The study is unique in that the results provide clear evidence of both attitude change and high levels of linguistic awareness among the informants of social and geographical diversity within the English language. These findings are analyzed in detail in relation to the global spread of English as well as in terms of the pedagogical implications for the choice of linguistic model employed in English language classrooms both inside and outside Japan.
The issues examined are of particular interest to educators, researchers and students in the fields of applied linguistics, TESOL, second language acquisition, social psychology of language and sociolinguistics. The pedagogical and language policy implications of the findings obtained make essential reading for those with a specific focus on the role of the English language and English language teaching, both in Japan and beyond.
Williams explains that many people have conflated “working class” with “poor”—but the working class is, in fact, the elusive, purportedly disappearing middle class. They often resent the poor and the professionals alike. But they don’t resent the truly rich, nor are they particularly bothered by income inequality. Their dream is not to join the upper middle class, with its different culture, but to stay true to their own values in their own communities—just with more money. While white working-class motivations are often dismissed as racist or xenophobic, Williams shows that they have their own class consciousness.

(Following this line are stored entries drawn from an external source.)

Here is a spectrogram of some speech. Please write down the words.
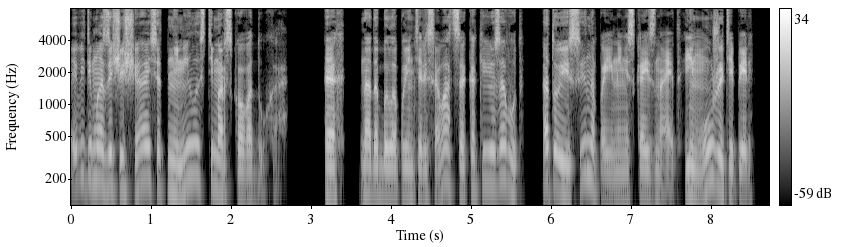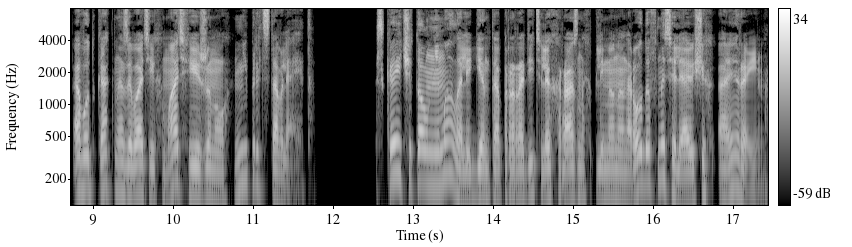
видимо, защищаясь от немилости морского духа. Эх, надо было поинтересоваться, как ее зовут, а то и сына по имени Скай знает, и мужа теперь, а вот как называть их мать и жену, не представляет. Скай читал немало легенд о прародителях разных племен и народов, населяющих Айрейн.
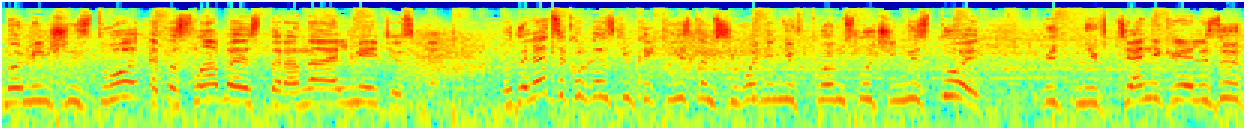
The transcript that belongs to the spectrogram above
но меньшинство – это слабая сторона Альметьевска. Удаляться курганским хоккеистам сегодня ни в коем случае не стоит, ведь нефтяник реализует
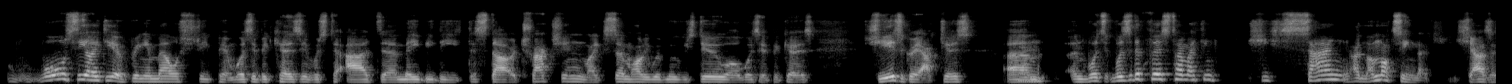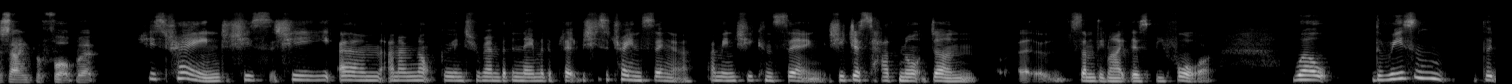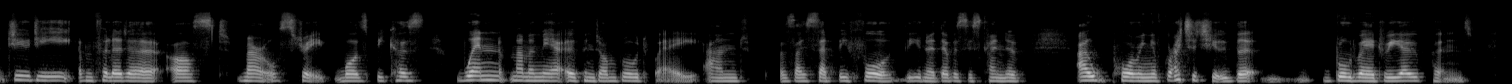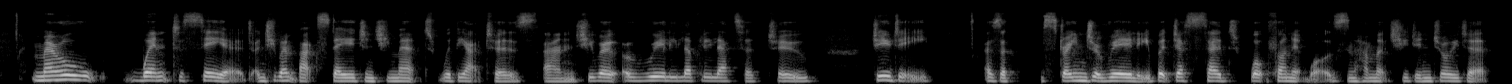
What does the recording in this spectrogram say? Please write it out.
what was the idea of bringing Meryl Streep in? Was it because it was to add uh, maybe the the star attraction, like some Hollywood movies do, or was it because she is a great actress? Um, And was was it the first time I think she sang? I'm, I'm not saying that she hasn't sang before, but She's trained. She's she um and I'm not going to remember the name of the play, but she's a trained singer. I mean, she can sing. She just had not done uh, something like this before. Well, the reason that Judy and Phillida asked Meryl Streep was because when Mamma Mia opened on Broadway, and as I said before, you know, there was this kind of outpouring of gratitude that Broadway had reopened. Meryl went to see it and she went backstage and she met with the actors and she wrote a really lovely letter to Judy as a stranger, really, but just said what fun it was and how much she'd enjoyed it.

White Working Class is a blunt, bracing narrative that sketches a nuanced portrait of millions of people who have proven to be a potent political force. For anyone stunned by the rise of populist, nationalist movements, wondering why so many would seemingly vote against their own economic interests, or simply feeling like a stranger in their own country, White Working Class will be a convincing primer on how to connect with a crucial set of workers—and voters.
Using research on cognitive and neural development and motivational theory from the work of Piaget and Vygotsky, this is an invaluable tool for teachers inexperienced in science. It will help you discover new ways to think about science and develop lessons that are rich, fun, and authentic for both you and your students.
All educators will find examples, questions, stories, and thought-provoking ideas to give students a strong start in science achievement, plus:
• Six key elements to build into science instruction: observing, representing, organizing, patterning and questioning, experimenting, and sharing
• How-to's for incorporating inquiry, workshops, centers, and projects in primary and elementary classrooms
• A four-step system—choice, planning, doing, reviewing—that helps promote learning in science and across all subjects